The genital and femoral branches of the genitofemoral nerve. (Reprinted with permission from Dr. Maria Fernanda Rojas)
The genitofemoral nerve (GFN) arises from the L1 and L2 spinal nerves predominantly. It is part of the lumbar plexus. It is mainly a sensory nerve except for motor fibers of the cremasteric muscle. The GFN lies on top of the psoas muscle and crosses the ureter on descent. It divides into the genital and femoral branches which could happen anywhere during its course above the inguinal ligament (Fig. 7.1).
The femoral branch, a sensory branch, courses below the inguinal ligament and supplies the triangular dermatomal part over the femoral triangle. The area supplied by the genital branch is in the inguinal area inferior to that supplied by the ilioinguinal nerve (Fig. 7.2).
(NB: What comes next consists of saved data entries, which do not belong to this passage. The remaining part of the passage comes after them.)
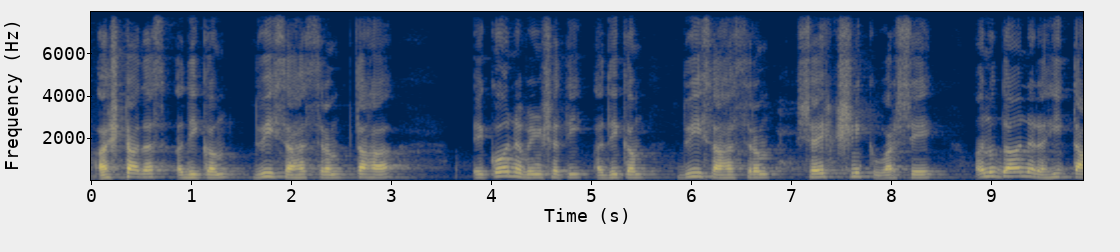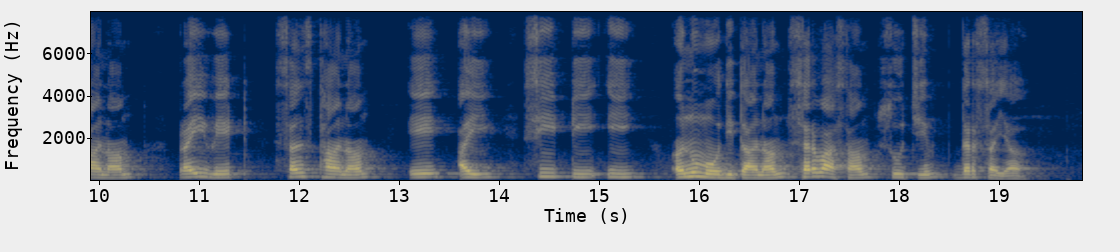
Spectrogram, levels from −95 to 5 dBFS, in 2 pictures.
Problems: none marked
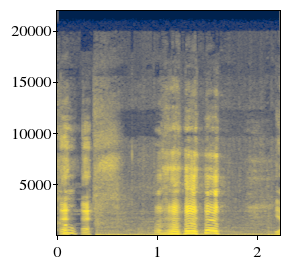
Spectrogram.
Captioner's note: laughing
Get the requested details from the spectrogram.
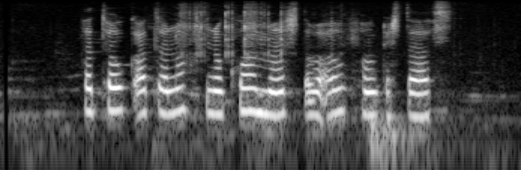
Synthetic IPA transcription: θaðt̪ʰoːwkat̪lanɔht̪ɪnawkʰɔːmaast̪avaaːwfawŋkast̪aːθ

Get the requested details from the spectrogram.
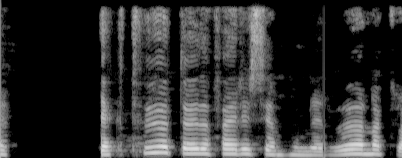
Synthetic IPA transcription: t̪ɛkt̪ʰvʏœt̪œːɥðafaːjɾɪsɛmɦunɛɾvœːnakʰla

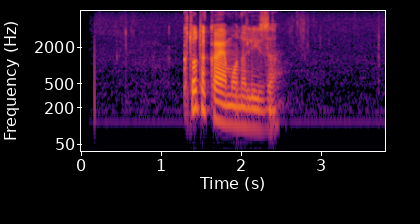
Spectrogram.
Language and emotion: Russian, neutral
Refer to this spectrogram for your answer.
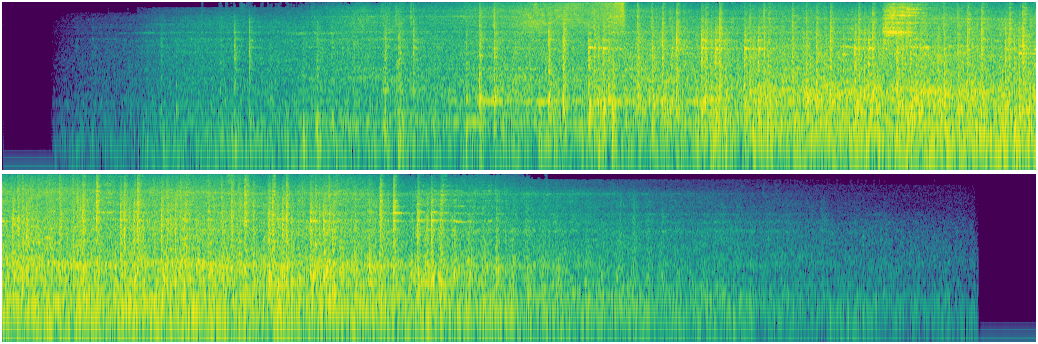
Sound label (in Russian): metro poezd proezzhaet mimo stuk koles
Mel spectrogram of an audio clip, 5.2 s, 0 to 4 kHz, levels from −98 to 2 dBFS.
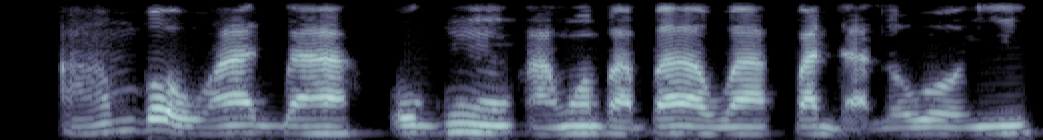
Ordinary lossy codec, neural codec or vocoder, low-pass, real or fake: none; none; 3.6 kHz; real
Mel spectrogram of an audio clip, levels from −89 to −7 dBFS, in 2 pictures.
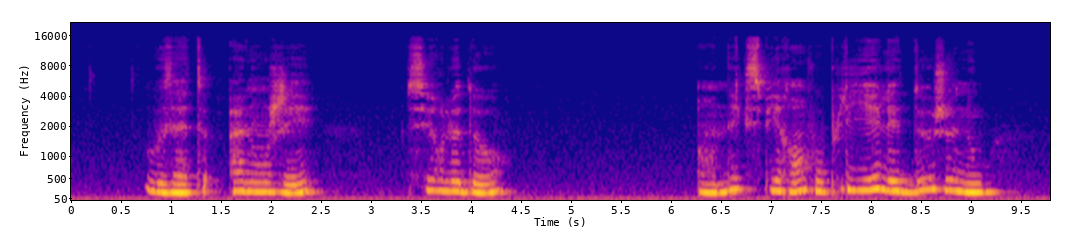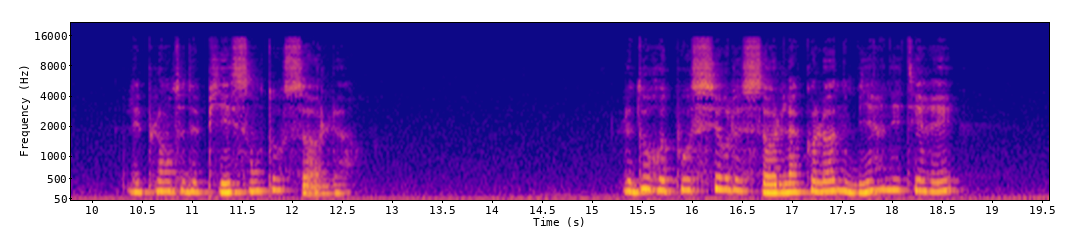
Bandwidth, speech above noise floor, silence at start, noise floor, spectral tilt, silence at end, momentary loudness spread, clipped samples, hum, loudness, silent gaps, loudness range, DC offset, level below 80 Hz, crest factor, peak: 15 kHz; 29 dB; 0.75 s; -53 dBFS; -6.5 dB/octave; 0.9 s; 12 LU; under 0.1%; none; -25 LUFS; none; 7 LU; under 0.1%; -52 dBFS; 16 dB; -10 dBFS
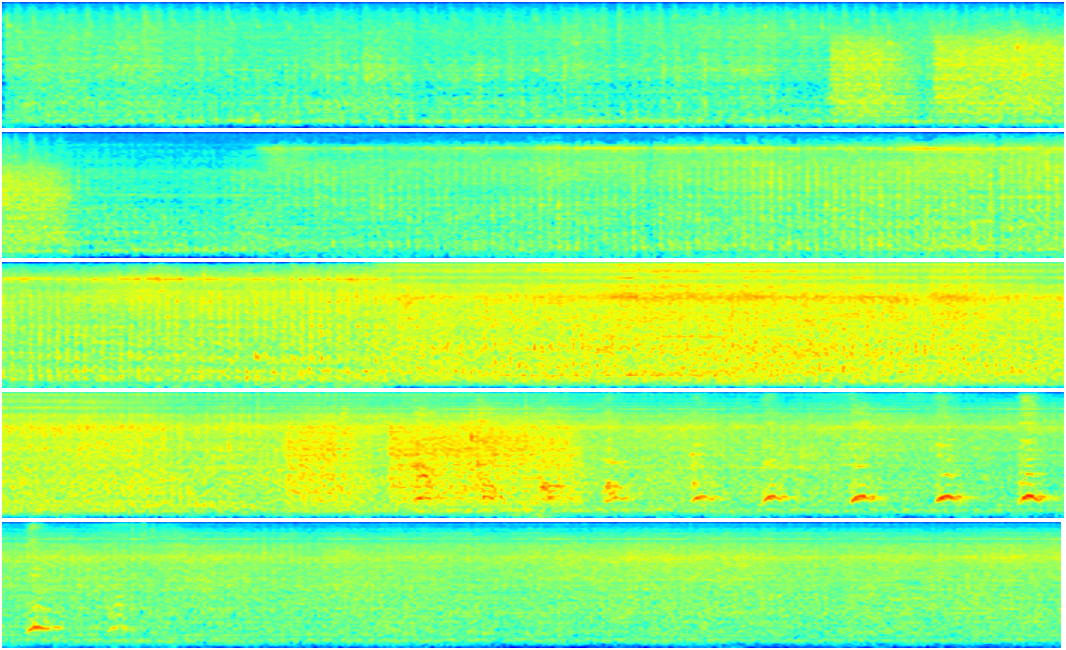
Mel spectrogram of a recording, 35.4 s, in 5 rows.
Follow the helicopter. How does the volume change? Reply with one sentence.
The volume of the helicopter goes up, then down.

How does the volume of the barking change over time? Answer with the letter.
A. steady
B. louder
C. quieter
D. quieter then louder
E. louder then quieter
B.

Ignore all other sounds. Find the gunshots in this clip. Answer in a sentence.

The genital branch crosses the inferior epigastric artery (IEA) at its lower end lateral to the junction between the external iliac artery (EIA) and IEA and enters the inguinal canal through the deep inguinal ring (Fig. 7.3). It travels along with other contents of the inguinal canal along with the spermatic cord in men and the round ligament of the uterus in women. The canal also contains the ilioinguinal nerve and testicular vessels in men or the vessel following the round ligament of the uterus in females.
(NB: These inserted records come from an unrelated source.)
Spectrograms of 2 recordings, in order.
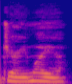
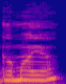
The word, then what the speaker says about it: Jeremiah: up here to name jeremiah he went all through school with people calling him gamaya because nobody didn't know to pronounce the name did he get big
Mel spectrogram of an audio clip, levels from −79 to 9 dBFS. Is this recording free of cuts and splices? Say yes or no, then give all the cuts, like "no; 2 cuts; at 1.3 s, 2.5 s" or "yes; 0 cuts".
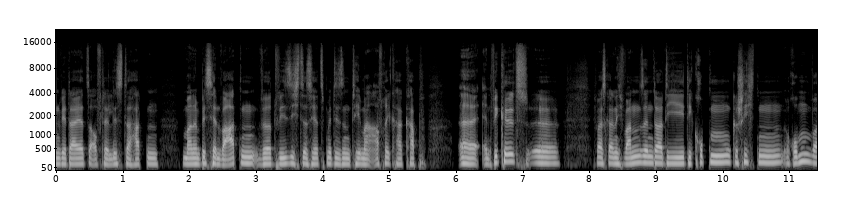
yes; 0 cuts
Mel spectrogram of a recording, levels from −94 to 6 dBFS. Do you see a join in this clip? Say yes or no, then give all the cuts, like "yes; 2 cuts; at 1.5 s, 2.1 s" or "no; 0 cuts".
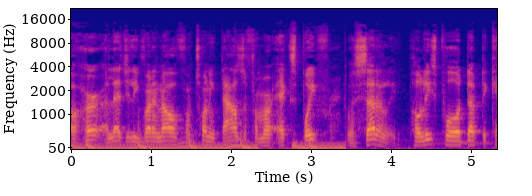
yes; 1 cut; at 3.3 s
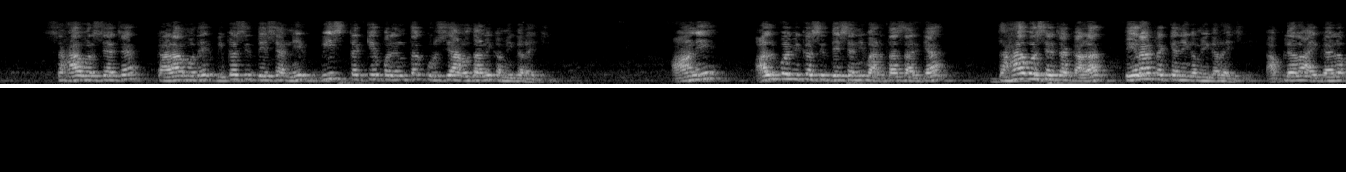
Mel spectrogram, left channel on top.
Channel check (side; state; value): right; silent; digital silence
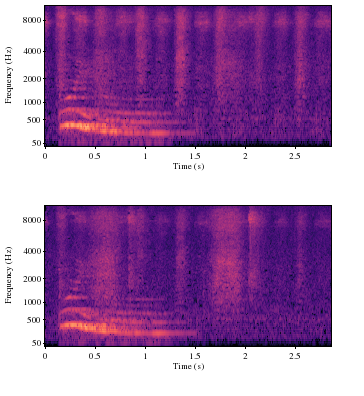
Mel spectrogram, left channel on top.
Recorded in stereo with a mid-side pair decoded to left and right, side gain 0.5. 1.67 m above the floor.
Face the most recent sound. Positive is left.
turn(degrees=30)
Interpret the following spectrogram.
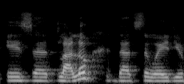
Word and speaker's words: TLaloC: So my, I guess, artistic name is TLaloC. That's the way you pronounce it, Colette.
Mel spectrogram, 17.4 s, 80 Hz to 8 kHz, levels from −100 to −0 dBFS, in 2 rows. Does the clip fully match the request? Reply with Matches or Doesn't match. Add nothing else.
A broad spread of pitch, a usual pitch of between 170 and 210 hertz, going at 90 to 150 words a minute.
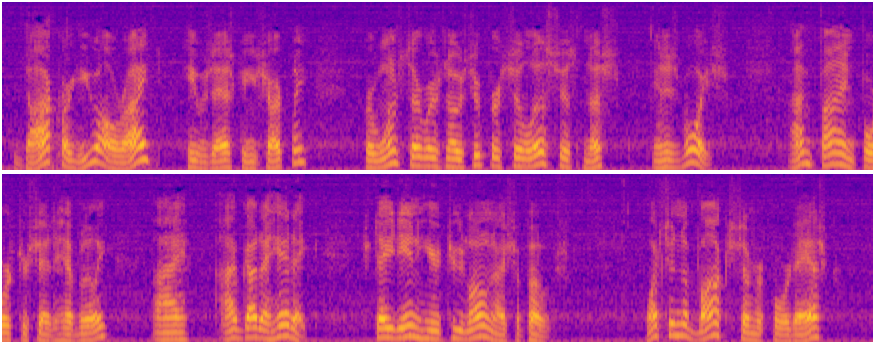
Doesn't match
Select patients with suspected genitofemoral neuralgia. Diagnosis is mainly clinical based on the history and the dermatomal distribution of pain, which is mainly neuropathic in nature (burning, paresthesia, or numbness in the lower abdomen radiating to medial thigh and into the labia majora in women and the anterior surface of the scrotum in men). Patients tend to hold a “novice skier’s” position to relieve the strain on the nerves. Spinal extension tends to exacerbate the pain. Physical examination reveals cutaneous neuropathic sensory changes and Tinel’s sign may be present on tapping along the inguinal ligament. Cremasteric reflex may be absent.
There are three different methods to scan and identify the genital branch of the genitofemoral nerve (GFN). No validated standardized technique has been described yet. Two methods are already described in the literature and the third one (method 1) is from author’s clinical experience especially from scanning female patients.
Probe: High-frequency linear probe (6–13 MHz).
Place the probe in transverse plane just below the inguinal ligament and identify the femoral artery and place it at the middle of the screen (Fig. 7.4).
The probe is then rotated to long axis to visualize the femoral artery (FA) longitudinally and moved cranially to identify the FA that becomes the external iliac artery (EIA) and dives deep into the abdomen (Fig. 7.5).
At this point, the inguinal canal appears as an oval structure (bold arrows) superficial to the FA with the round ligament (left) of the uterus or spermatic cord (right) (Fig. 7.6). Note the spermatic cord is a structure with multiple tubular structures inside (vas deferens, arteries, and vein). The probe is moved medially tracing these structures to move away from the FA.